:: INPUT DATA ::

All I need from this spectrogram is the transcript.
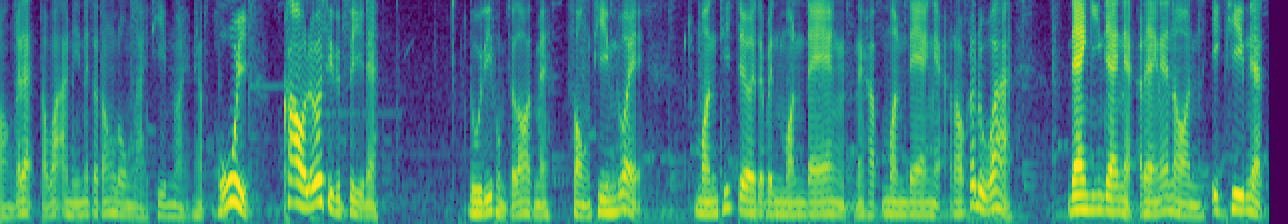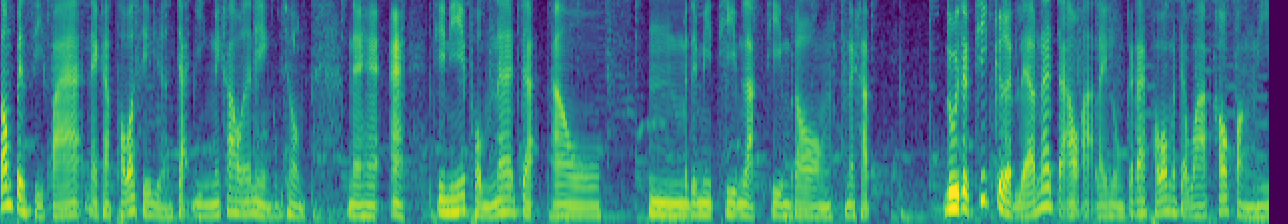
2ก็ได้ แต่ว่าอันนี้น่าจะต้องลงหลายทีมหน่อยนะครับหุยเข้าเลยว่า44เนี่ยดูดิผมจะรอดไหมสองทีมด้วย มอนที่เจอจะเป็นมอนแดงนะครับมอนแดงเนี่ยเราก็ดูว่าแดงยิงแดงเนี่ยแรงแน่นอน อีกทีมเนี่ยต้องเป็นสีฟ้านะครับ เพราะว่าสีเหลืองจะยิงไม่เข้านั่นเองคุณผู้ชมนะฮะ อะ ทีนี้ผมน่าจะเอาอืมมันจะมีทีมหลักทีมรองนะครับ ดูจากที่เกิดแล้วน่าจะเอาอะไรลงก็ได้ เพราะว่ามันจะวาร์ปเข้าฝั่งนี้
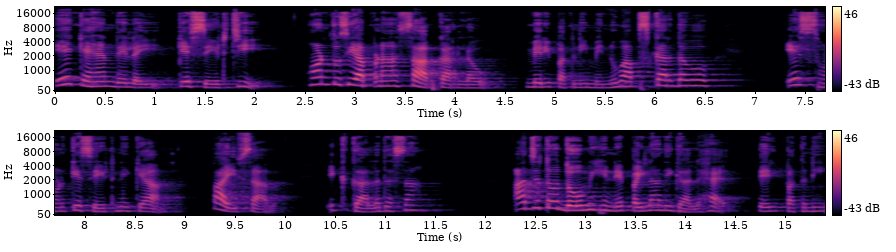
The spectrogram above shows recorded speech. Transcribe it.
ਇਹ ਕਹਿਣ ਦੇ ਲਈ ਕਿ, ਸੇਠ ਜੀ, ਹੁਣ ਤੁਸੀਂ ਆਪਣਾ ਹਿਸਾਬ ਕਰ ਲਓ। ਮੇਰੀ ਪਤਨੀ ਮੈਨੂੰ ਵਾਪਸ ਕਰ ਦਵੋ ਇਹ ਸੁਣ ਕੇ ਸੇਠ ਨੇ ਕਿਹਾ, ਭਾਈ ਸਾਹਿਬ, ਇੱਕ ਗੱਲ ਦੱਸਾਂ? ਅੱਜ ਤੋਂ 2 ਮਹੀਨੇ ਪਹਿਲਾਂ ਦੀ ਗੱਲ ਹੈ, ਤੇਰੀ ਪਤਨੀ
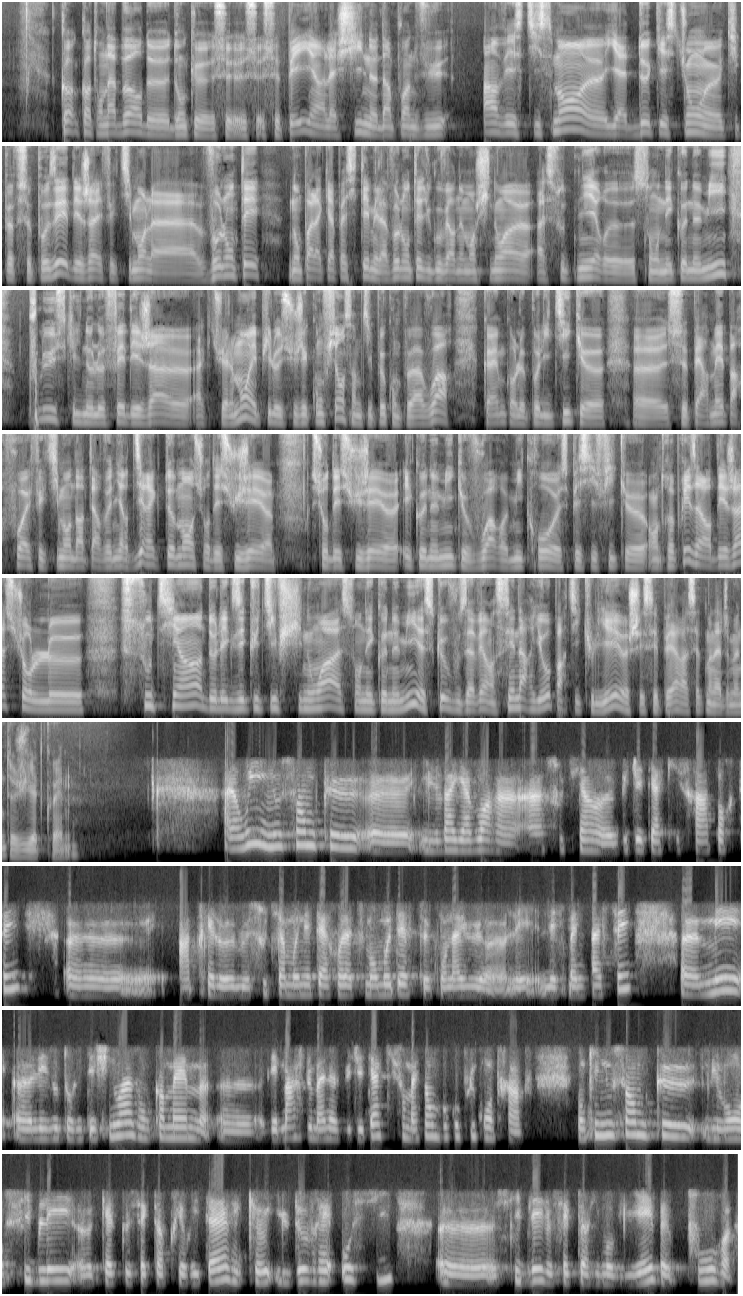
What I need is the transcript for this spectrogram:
Quand, on aborde donc ce pays, hein, la Chine, d'un point de vue investissement, euh, il y a deux questions euh, qui peuvent se poser. Déjà, effectivement, la volonté, non pas la capacité, mais la volonté du gouvernement chinois euh, à soutenir son économie plus qu'il ne le fait déjà euh, actuellement. Et puis le sujet confiance un petit peu qu'on peut avoir quand même quand le politique euh, euh, se permet parfois effectivement d'intervenir directement sur des sujets, sur des sujets économiques, voire micro spécifiques entreprises. Alors déjà sur le soutien de l'exécutif chinois à son économie, est-ce que vous avez un scénario particulier chez CPR Asset Management, Juliette Cohen? Alors oui, il nous semble que euh, il va y avoir un, un soutien euh, budgétaire qui sera apporté euh, après le, le, soutien monétaire relativement modeste qu'on a eu euh, les, les, semaines passées. Euh, mais euh, les autorités chinoises ont quand même des marges de manœuvre budgétaires qui sont maintenant beaucoup plus contraintes. Donc il nous semble qu'ils vont cibler quelques secteurs prioritaires et qu'ils devraient aussi cibler le secteur immobilier ben, pour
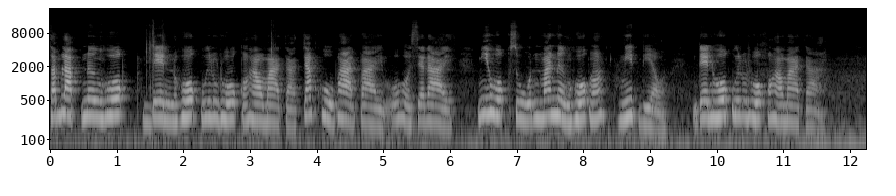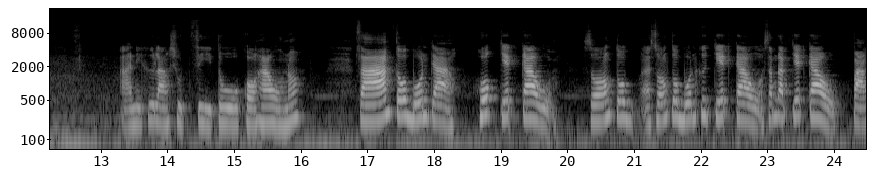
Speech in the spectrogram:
สำหรับหนึ่งหกเด่นหกวิรุธหกของเฮามาจ้ะจับขู่พลาดไป โอ้โหเสียดายมีหกศูนย์มาหนึ่งหกเนาะนิดเดียว เด่นหกวิรุธหกของเฮามาจ้ะ อันนี้คือรางชุดสี่ตัวของเฮาเนาะสามตัวบนจ้ะหกเจ็ดเก้าสองตัวสองตัวบนคือเจ็ดเก้าสำหรับเจ็ดเก้าปัง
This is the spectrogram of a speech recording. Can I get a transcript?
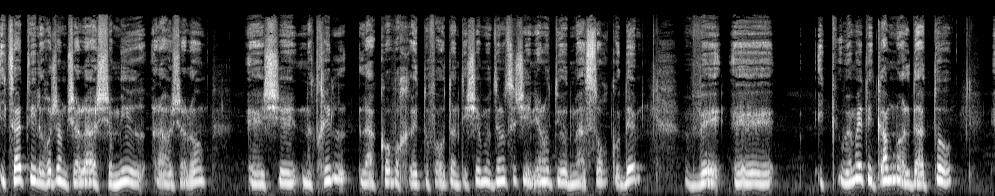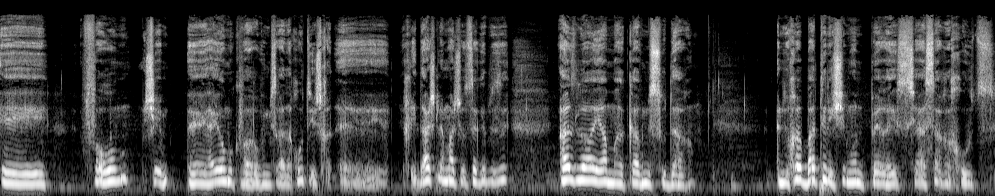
והצעתי לראש הממשלה שמיר, עליו השלום, אה, שנתחיל לעקוב אחרי תופעות האנטישמיות. זה נושא שעניין אותי עוד מעשור קודם, ובאמת הקמנו על דעתו פורום שהיום הוא כבר במשרד החוץ, יש יחידה שלמה שעוסקת בזה, אז לא היה מעקב מסודר. אני זוכר, באתי לשמעון פרס, שהיה שר החוץ,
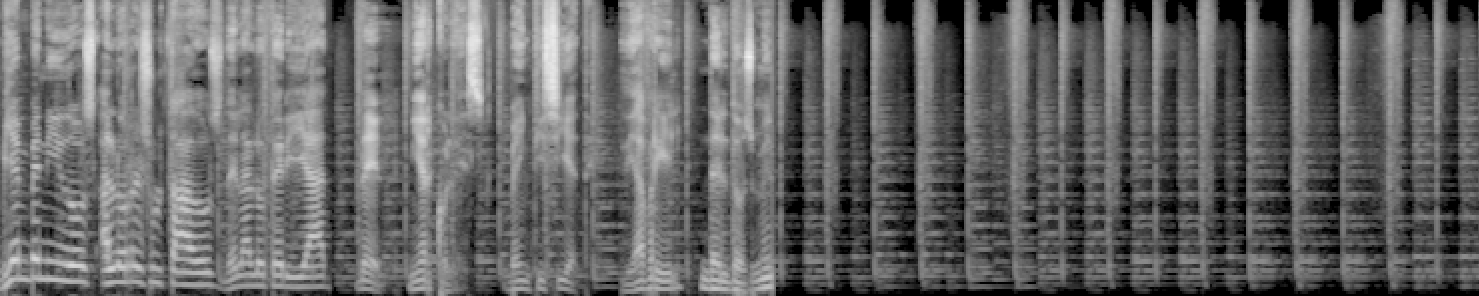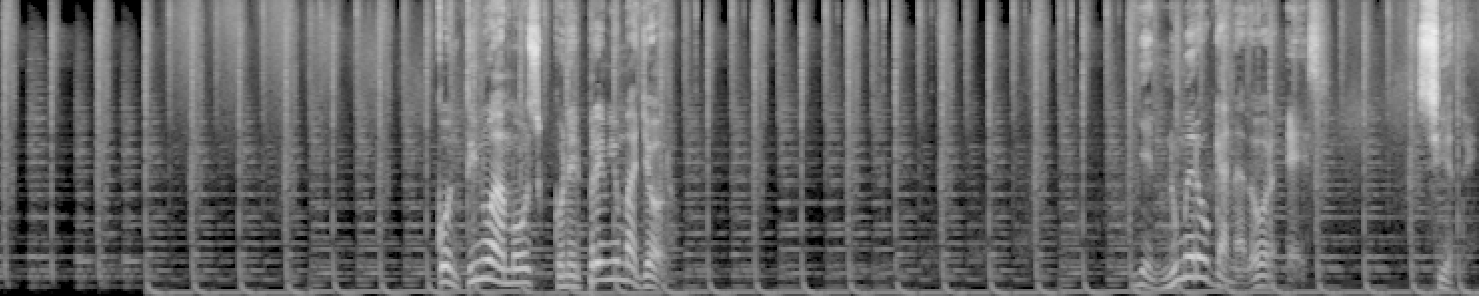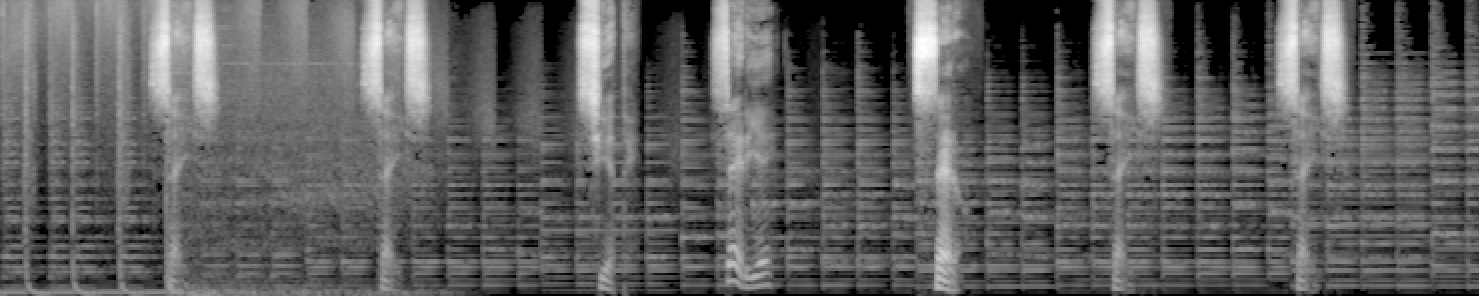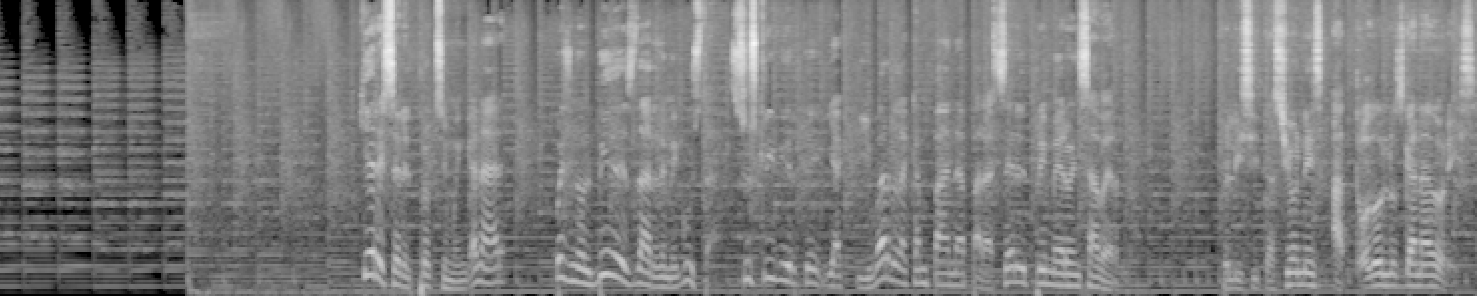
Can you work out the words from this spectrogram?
Bienvenidos a los resultados de la lotería del miércoles 27 de abril del 2000. Continuamos con el premio mayor. Y el número ganador es 7. 6 6 7 Serie 0 6 6 ¿Quieres ser el próximo en ganar? Pues no olvides darle me gusta, suscribirte y activar la campana para ser el primero en saberlo. Felicitaciones a todos los ganadores.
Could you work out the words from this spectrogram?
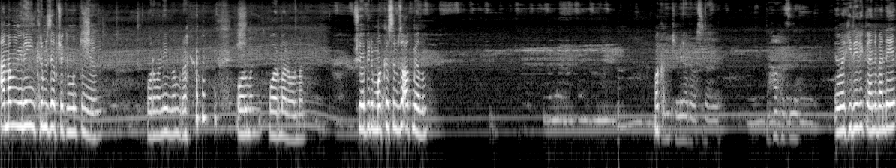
Ama ben bunun rengini kırmızı yapacaktım unuttum ya. Şehir. Orman değil mi lan bura? orman. Orman orman. Şöyle bir makasımızı atmayalım. Bak Kimin arabası daha iyi? Daha hızlı. Ömer hileli yüklendi. Ben de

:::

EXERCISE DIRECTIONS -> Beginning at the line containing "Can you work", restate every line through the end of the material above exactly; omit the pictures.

OUTPUT BELOW ->
Can you work out the words from this spectrogram?
Bienvenidos a los resultados de la lotería del miércoles 27 de abril del 2000. Continuamos con el premio mayor. Y el número ganador es 7. 6 6 7 Serie 0 6 6 ¿Quieres ser el próximo en ganar? Pues no olvides darle me gusta, suscribirte y activar la campana para ser el primero en saberlo. Felicitaciones a todos los ganadores.
Could you work out the words from this spectrogram?
Ama ben bunun rengini kırmızı yapacaktım unuttum ya. Şehir. Orman değil mi lan bura? orman. Orman orman. Şöyle bir makasımızı atmayalım. Bak Kimin arabası daha iyi? Daha hızlı. Ömer hileli yüklendi. Ben de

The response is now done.